It is very similar in texture to the dark brown mini loaves you will find at your table when you visit steakhouses such as Black Angus or Outback. Where it differs primarily in taste is in the noticeability of the molasses flavor. This bread has quite a strong molasses flavor (as I assumed it would when I read the ingredients) which I think could be toned down by going half molasses / half brown sugar? That might provide a milder, more even flavor.
This loaf tasted a lot like just a very sweet, artisan dark rye (with some caraway seeds.)

Remember bakers - we don't all have the same oven. I burnt mine slightly by following times to the letter. I imagine my oven must run a little hot so pay attention to yours if you already know that it runs a bit hot or cool deviating from standard.
JRLittle3 years ago
Dear Waltman, many, if not most, Pumpernickel recipes in this country darken the bread in similar ways as this author. From the website German Food Guide ( "The American Version of Pumpernickel Bread. There are many differences between the American and German versions of pumpernickel bread. In America, bakers add coloring agents, such as molasses, coffee, or cocoa powder, to the dough to approximate the dark color of the German pumpernickel. Also, wheat (to provide structure) and commercial yeast (to quicken the dough's rising time) is added to American pumpernickel breads. American pumpernickel is most often baked without a bread form, resulting in a round loaf. Because of these differences, the American pumpernickel more closely resembles a dark rye bread." Thank you for the recipe sdbigguy. I'm new to pumpernickel and haven't had much luck yet. Will give this one a try!
waltman3 years ago
Please don't call this recipe pumpernickel. Molasses, cocoa, caraway seeds? The may be delicious bread, but it sure ain't pumpernickel!

From Wikipedia: "Traditional German pumpernickel contains no colouring agents, instead relying on the Maillard reaction to produce its characteristic deep brown colour, sweet, dark chocolate, coffee flavor, and earthy aroma (however, it is not uncommon to use darkly toasted bread from a previous batch as a colouring agent). Loaves produced in this manner require 16 to 24 hours of baking in a low temperature (about 250°F or 120°C), steam-filled oven. "

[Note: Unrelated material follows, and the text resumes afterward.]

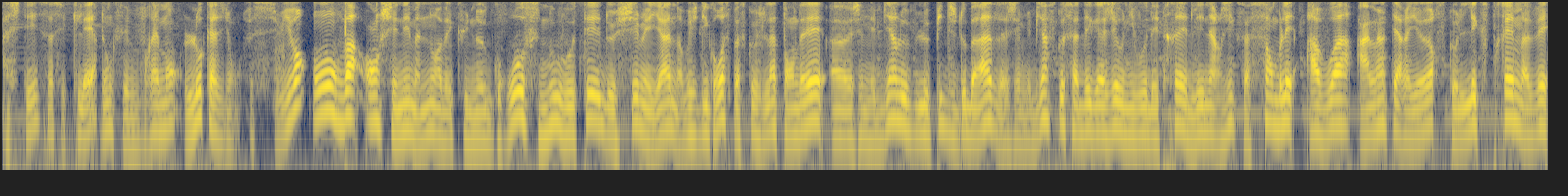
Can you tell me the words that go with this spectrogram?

sdbigguy (author)  waltman3 years ago
It fits many of the characteristics of Pumpernickel.... I never claimed it to be Traditional German Pumpernickel... hope that clear it up a bit.
This is an awesome bread recipe. I love that you used a bread machine because I have one too and would totally want to use it. Also, thanks for the option. I don't like coffee and now I have no excuse not to make and enjoy this bread!!!
sdbigguy (author)  Penolopy Bulnick3 years ago
Thanks... like it says, you can replace the coffee with Dr. Pepper ( I have had good results with that for the non-coffee drinkers.... still mighty tasty.... don't know show it would do with Pepsi or Coke as the substitute.
This looks great. Awesome instructions. :)
sdbigguy (author)  jessyratfink3 years ago
Thank you... The girls and the doctor at work are going to be very happy to see me bringing in fresh pumpernickle this morning. Have a great New Year!